A weak economy and intensified competition appear to be resulting in a lower call volume for the admissions departments of some addiction treatment centers. This in turn is sharpening a focus on the substance of the conversations that occur between admissions staff and prospective clients on the occasions when the phone does ring.

In one sign of the times, a St. Paul, Minnesota-based behavioral health consulting firm has introduced a customized training program to assist admissions staff in improving the customer experience and thereby converting more calls to actual admissions. AIR Inc.’s “You Make the Difference” training is being conducted in conjunction with CRK Interactive, a sales training company.

“Marketing initiatives alone cannot increase call volume quickly enough,” says Chip Dempsey, AIR’s vice president. “In times like these, it is even more important to get the most out of every phone call.”
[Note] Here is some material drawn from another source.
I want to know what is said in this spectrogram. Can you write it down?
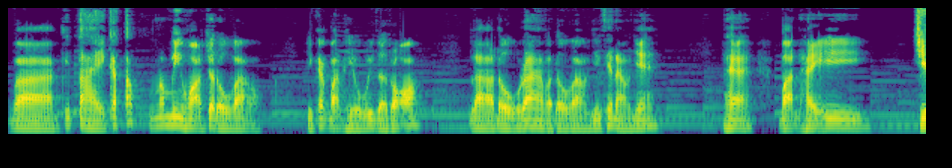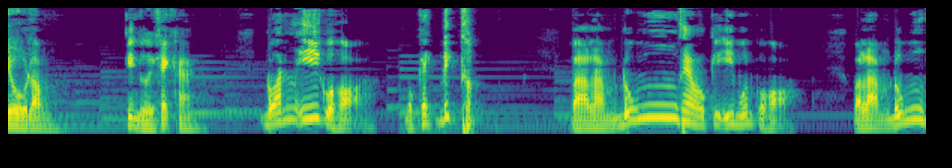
và cái tài cắt tóc nó minh họa cho đầu vào. Thì các bạn hiểu bây giờ rõ là đầu ra và đầu vào như thế nào nhé. Ha, bạn hãy chiều lòng cái người khách hàng đoán ý của họ một cách đích thực và làm đúng theo cái ý muốn của họ và làm đúng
Dempsey, who authored an article in the September/October 2006 issue of Addiction Professional on the treatment model for recovering professionals, says the current economic times have required addiction treatment organizations to look at their admissions staff members as more than simply compassionate voices on the phone line. “The challenge is that frequently their job necessitates that they be able to leverage some sales techniques to gain commitment from the caller,” he says.

The AIR training in this area consists of an online self-assessment and training module followed by a one-day classroom session.

Other quality-improvement efforts in the addiction treatment community in recent years have prioritized the content of the first contact between a prospective client and a treatment center. Given how the present economy is affecting the census at many centers, this seems destined to continue as a front-burner issue.